YOUR GOAL
When a line of the records contains "talking", copy it.

--

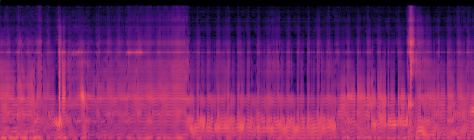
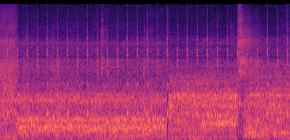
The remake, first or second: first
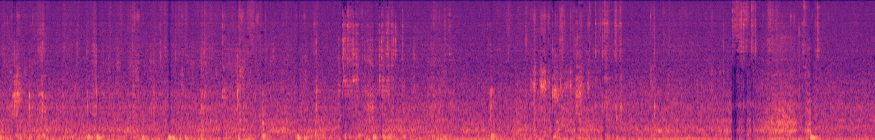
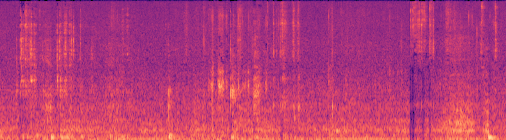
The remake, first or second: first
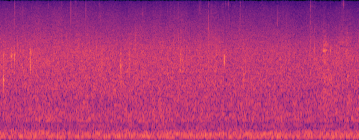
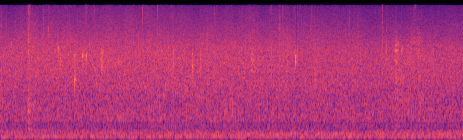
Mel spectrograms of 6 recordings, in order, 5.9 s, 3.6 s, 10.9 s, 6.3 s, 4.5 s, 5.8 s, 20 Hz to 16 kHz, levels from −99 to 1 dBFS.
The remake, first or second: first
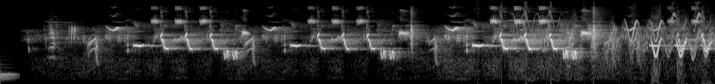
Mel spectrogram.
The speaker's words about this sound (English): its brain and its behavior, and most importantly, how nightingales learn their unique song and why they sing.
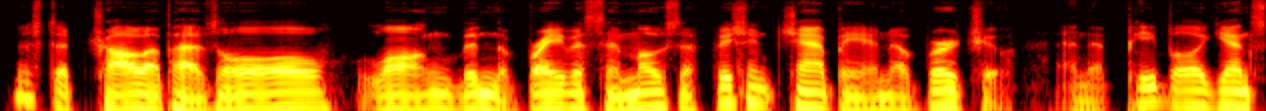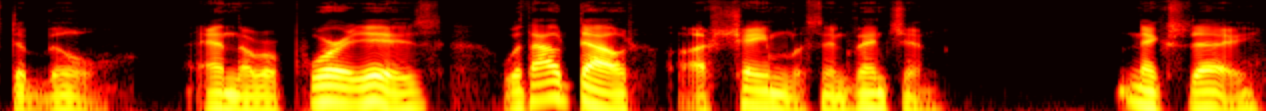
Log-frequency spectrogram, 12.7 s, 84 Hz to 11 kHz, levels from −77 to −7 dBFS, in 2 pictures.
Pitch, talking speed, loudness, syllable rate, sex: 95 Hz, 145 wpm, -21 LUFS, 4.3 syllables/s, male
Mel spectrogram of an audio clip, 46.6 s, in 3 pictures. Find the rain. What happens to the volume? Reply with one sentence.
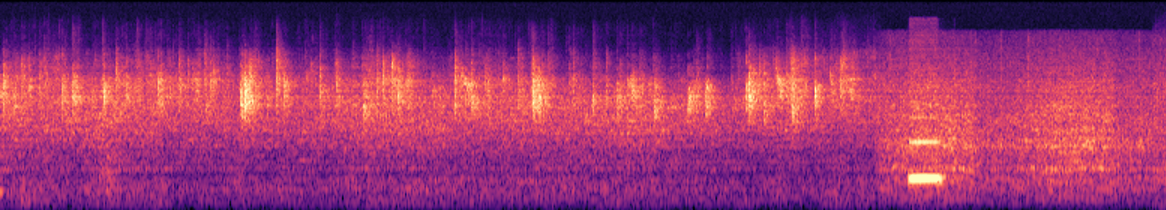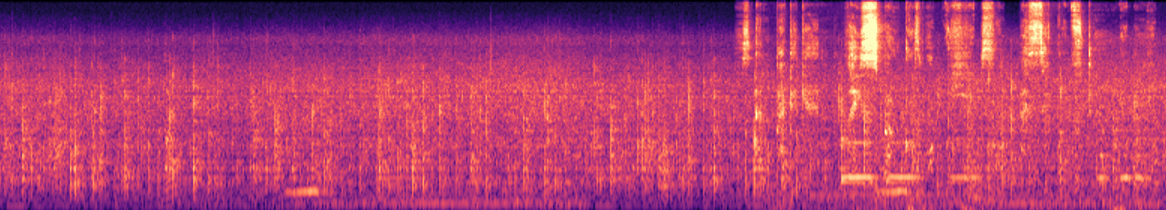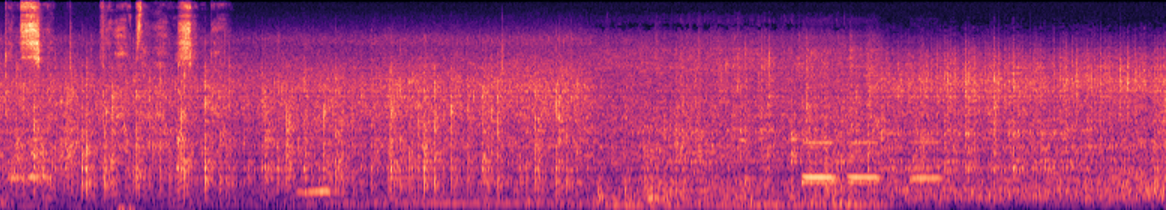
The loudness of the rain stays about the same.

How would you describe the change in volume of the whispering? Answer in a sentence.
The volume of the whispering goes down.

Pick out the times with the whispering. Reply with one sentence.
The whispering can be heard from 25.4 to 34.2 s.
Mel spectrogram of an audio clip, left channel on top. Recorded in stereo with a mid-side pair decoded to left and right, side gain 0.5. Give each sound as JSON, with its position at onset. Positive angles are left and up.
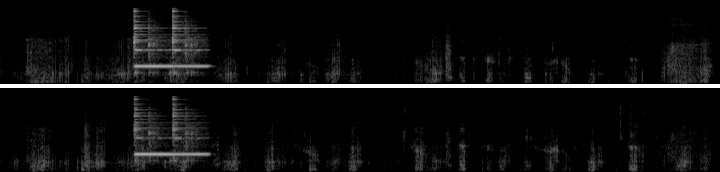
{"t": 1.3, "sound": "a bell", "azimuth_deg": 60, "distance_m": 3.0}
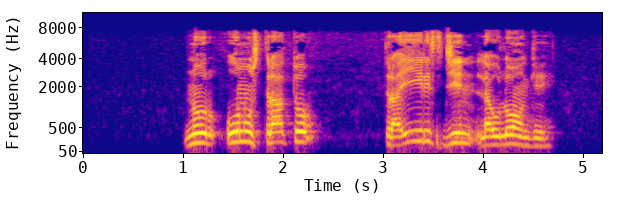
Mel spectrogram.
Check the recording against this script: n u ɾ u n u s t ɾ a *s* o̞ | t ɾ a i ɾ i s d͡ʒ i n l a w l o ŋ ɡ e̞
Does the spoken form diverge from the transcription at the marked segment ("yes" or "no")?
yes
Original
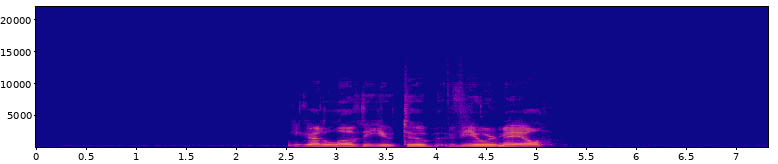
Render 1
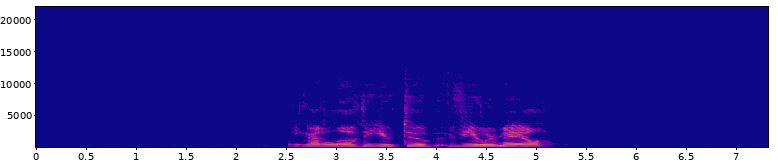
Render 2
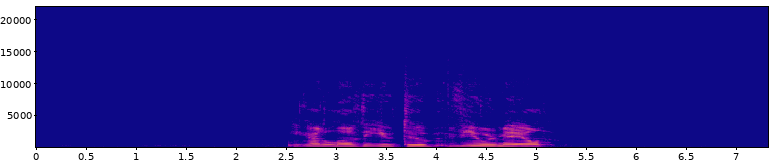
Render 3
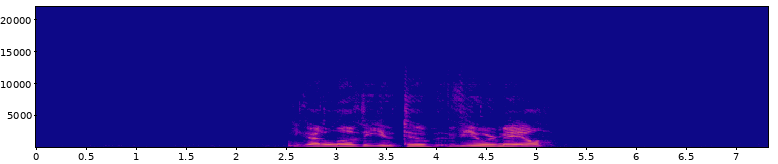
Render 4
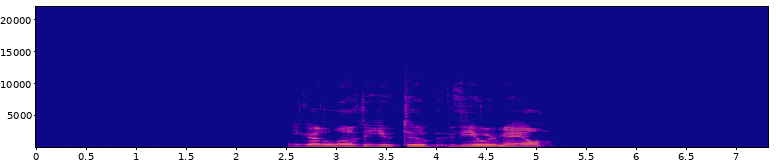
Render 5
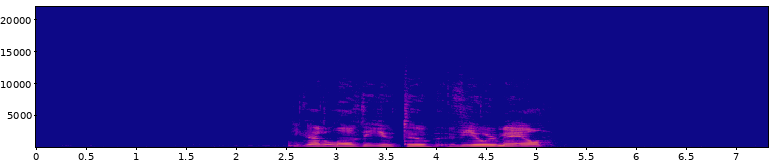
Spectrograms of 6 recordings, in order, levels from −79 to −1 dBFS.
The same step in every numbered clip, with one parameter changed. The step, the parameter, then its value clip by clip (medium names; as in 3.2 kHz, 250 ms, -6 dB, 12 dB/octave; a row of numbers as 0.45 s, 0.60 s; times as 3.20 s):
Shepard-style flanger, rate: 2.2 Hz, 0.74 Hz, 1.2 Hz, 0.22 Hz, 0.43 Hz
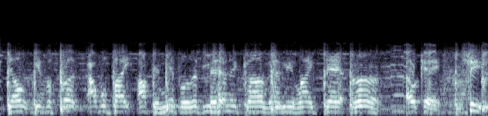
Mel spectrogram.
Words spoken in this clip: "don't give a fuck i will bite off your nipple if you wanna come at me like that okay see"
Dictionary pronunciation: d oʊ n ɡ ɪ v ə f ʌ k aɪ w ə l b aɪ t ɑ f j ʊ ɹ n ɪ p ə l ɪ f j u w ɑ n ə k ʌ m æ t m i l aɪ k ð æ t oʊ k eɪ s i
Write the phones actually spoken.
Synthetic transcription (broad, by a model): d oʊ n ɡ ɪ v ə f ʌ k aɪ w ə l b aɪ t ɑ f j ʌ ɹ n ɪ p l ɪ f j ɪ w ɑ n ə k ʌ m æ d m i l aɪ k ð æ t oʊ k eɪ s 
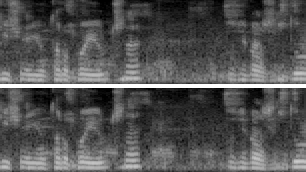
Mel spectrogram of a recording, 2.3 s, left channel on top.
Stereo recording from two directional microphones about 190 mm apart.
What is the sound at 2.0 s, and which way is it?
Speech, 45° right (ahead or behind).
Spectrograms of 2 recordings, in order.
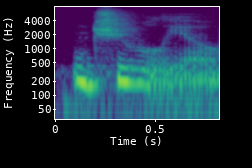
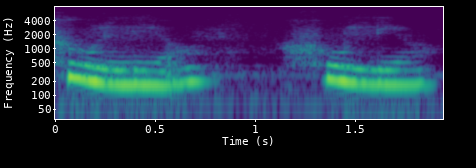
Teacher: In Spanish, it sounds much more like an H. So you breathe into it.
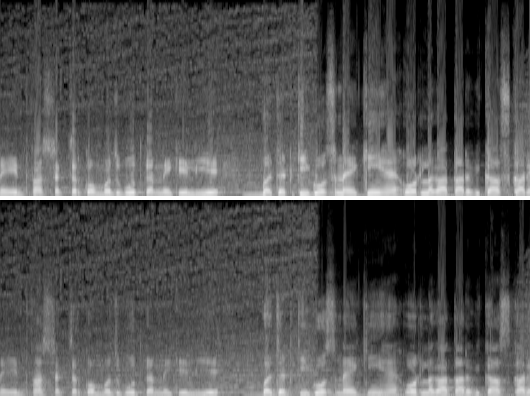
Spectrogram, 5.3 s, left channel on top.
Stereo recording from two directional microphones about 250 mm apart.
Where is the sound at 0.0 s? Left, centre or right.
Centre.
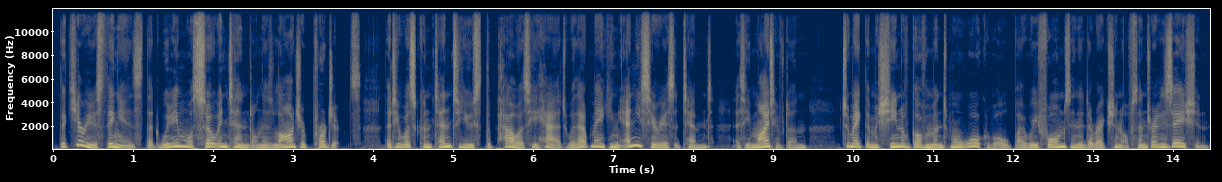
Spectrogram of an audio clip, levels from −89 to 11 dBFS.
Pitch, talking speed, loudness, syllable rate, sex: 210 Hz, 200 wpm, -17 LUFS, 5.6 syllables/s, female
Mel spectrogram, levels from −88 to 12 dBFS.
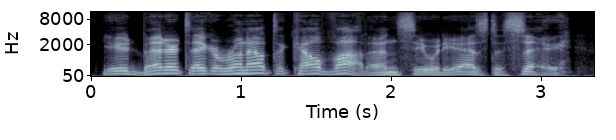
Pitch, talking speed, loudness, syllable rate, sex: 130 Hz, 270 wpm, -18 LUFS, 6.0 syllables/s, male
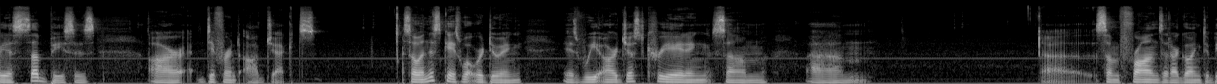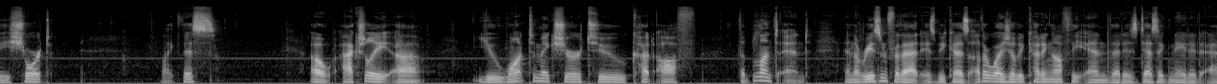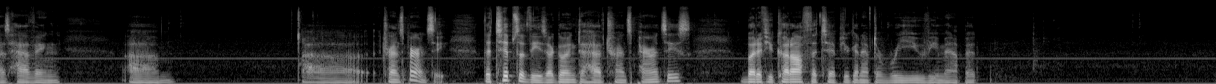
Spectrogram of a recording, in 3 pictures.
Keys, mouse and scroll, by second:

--

RESULT OF THIS EXERCISE
Pitch, talking speed, loudness, syllable rate, sex: 95 Hz, 145 wpm, -21 LUFS, 4.3 syllables/s, male
Pitch, talking speed, loudness, syllable rate, sex: 210 Hz, 200 wpm, -17 LUFS, 5.6 syllables/s, female
Pitch, talking speed, loudness, syllable rate, sex: 130 Hz, 270 wpm, -18 LUFS, 6.0 syllables/s, male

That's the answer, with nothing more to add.